Creativebrief: What research outputs are you most proud of and why?

David Marshall : My edited books ‘Understanding Children as Consumers’ Sage 2010 and ‘Food Choice and the Consumer’ Blackie Academic and Professional 2005 are probably the most rewarding outputs simply because they provided me an opportunity to work with some great academics and to learn from them in the process. My paper on eating occasions, Marshall. D. Food as Ritual, Routine or Convention? Culture, Markets and Consumption, 8, 1, 2005, 69-85. represents the  culmination of a period of work around meals and social aspects of eating that has informed a lot of my research and thinking since then in trying to understand food choice.

Creativebrief: What major new initiatives has the University of Edinburgh Business School got planned?

David Marshall : We have a strong portfolio of postgraduate programmes and an excellent undergraduate offering but are looking to further develop this.  Building on the success of our  MSc Marketing and Business Analysis which looks at how marketing can utilize and analyses large data set we are looking at other opportunities in the business and technology area  and have some joint teaching and research initiatives planned with Informatics.  Sustainability is the focus of several of our research and teaching activities and another area that offers opportunities.
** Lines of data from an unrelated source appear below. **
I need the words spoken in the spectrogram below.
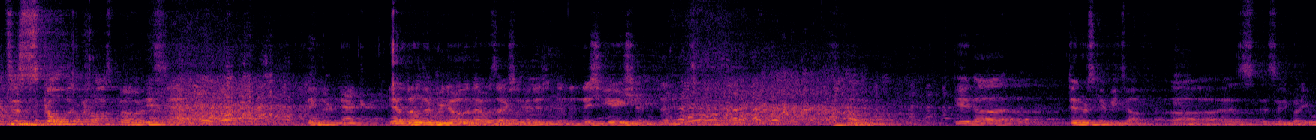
it's a skull and crossbones yeah, little did we know that that was actually an, an initiation. Um, it, uh, dinners can be tough, uh, as, as anybody would.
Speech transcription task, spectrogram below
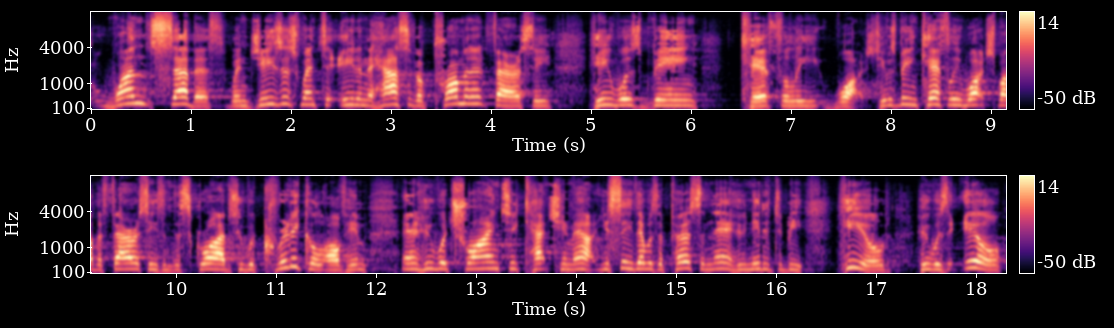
One Sabbath, when Jesus went to eat in the house of a prominent Pharisee, he was being carefully watched. He was being carefully watched by the Pharisees and the scribes who were critical of him and who were trying to catch him out. You see, there was a person there who needed to be healed who was ill,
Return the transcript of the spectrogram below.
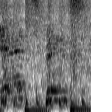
jetzt bist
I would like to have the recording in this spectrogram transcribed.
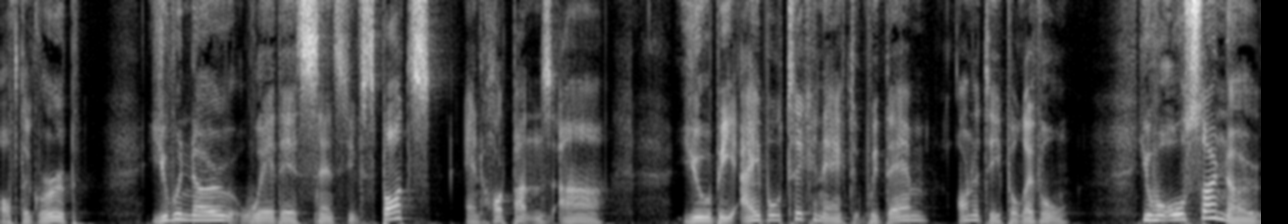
of the group. You will know where their sensitive spots and hot buttons are. You will be able to connect with them on a deeper level. You will also know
All this  requires us to invest in Faculty and recruit the best people to deliver what we have to offer. We have just completed a range of appointments that will allow us to pursue some of these areas. We continue to build our Business School brand internationally, attracting students from over 70 different countries, undertaking student exchanges and building on establishing research contacts and our reputation.